When you walk into a Moe’s Southwest Grill you are always greeted with an exclamation of  “Hey, Welcome to Moe’s!” from the staff. You feel comfortable and welcomed instantly,  as if they value your business.

While your yoga studio isn’t going to be serving up burritos on a normal day, this same approach to embracing your students, especially the new ones, should be taken into consideration. Alex Cole, the co-owner of YoYo Yogi in Portland, Oregon, said they embrace each person who walks through their door as family. This is credited to the front desk staff.

“You want people to work your front desk who are going to bring a certain feel — that friendliness and that openness,” said Cole. “I almost think that is something you can’t teach. We instill in them our belief that probably the most important interaction is that very first one. Not only the first time somebody comes into the studio, but every time someone walks in. Our returning students get as big of a greeting as the new students do.”

Eugene Yoga in Eugene, Oregon, also empowers their front desk staff to be the first point of contact for students. Owner Diane Butera said an important step for her studio after greeting members is to go over the schedule with them. They offer many different styles of yoga at their two locations, so they try to be very clear on the experience levels needed for classes.

“Oftentimes I’ve found students pick classes that are more conducive to their schedule, not whether it is conducive to their body or where they are in their practice,” said Butera. “I really try to encourage them to find a place to start that is going to be accessible. You can always go bigger, but why not start where you are comfortable?”

Cole reiterated this feeling. YoYo Yogi also has various styles of yoga, with 27 teachers and 70 class offerings. They hire the best teachers to embody their overall philosophy, so it isn’t abnormal for a student to be drawn to a certain teacher or certain style over another.

Because of this, YoYo Yogi offers new student specials. They charge $38 for 12 classes as a way for students to try out different styles or teachers.

“We want a new person to be able to come in and experience a variety of classes and find one that fits for them,” said Cole. “After their first class, we talk to them about how they liked it or how they feel. We want to see if it was what they were looking for. If not, we go through what they are looking for and try to find something that fits them.”

Creating comfortable energy between teachers and students is important for first-time yogis. It is nice to feel cared for, and at Eugene Yoga they encourage their staff to come early to look at their class roster and learn who the new students are.

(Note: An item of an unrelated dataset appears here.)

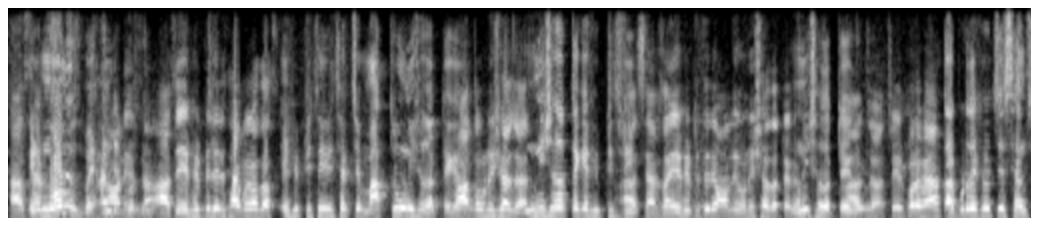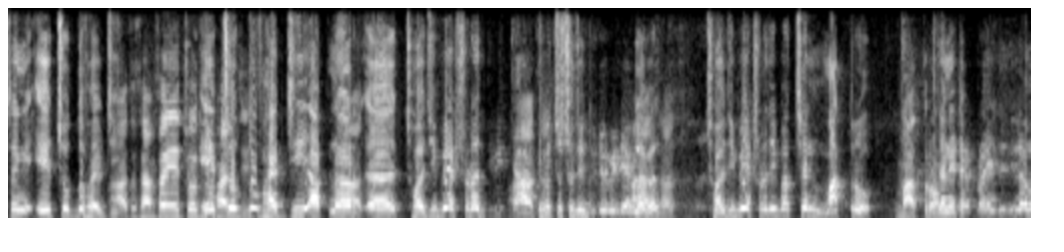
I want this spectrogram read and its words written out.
আচ্ছা, এটা নন ইউজ ভাই হান্ড্রেড Non-use না? পার্সেন্ট আচ্ছা এ ফিফটি থ্রি থাকবে কত ফিফটি থ্রি থাকছে মাত্র উনিশ হাজার টাকা। মাত্র উনিশ হাজার? উনিশ হাজার টাকা fifty three Samsung A fifty three only উনিশ হাজার টাকা। উনিশ হাজার টাকা। আচ্ছা আচ্ছা এরপরে হ্যাঁ তারপর দেখা হচ্ছে চোদ্দ ফাইভ জি আচ্ছা স্যামসাং এ চোদ্দ এ চোদ্দ ফাইভ জি আপনার আচ্ছা। আহ, ছয় জিবি একশোটা জিবি চার জিবি দুটো বেডি অ্যাভেলেবেল আচ্ছা, ছয় জিবি একশোটা জিবি পাচ্ছেন মাত্র। মাত্র। জানি এটার প্রাইস দিয়ে দিলাম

“The new students are starred by MINDBODY [software], which is really helpful,” said Butera. “Being there in the studio waiting for the student to come in, and being there afterwards if they have any questions, goes a long way. Just a few moments of saying, ‘Are there any questions, or if you want to give feedback, I’m here for you,’ goes a long way.”

What it should all come down to when you decide on strategies for embracing new members is if they feel like a valued part of the family created within your studio.

“I think the thing that is important is yes, we are a yoga studio, but more importantly, we are a community,” said Cole. “We want people to feel the [community] whether they’re walking through the door for the first time, or if they have been with us for the entire seven years we have been open.”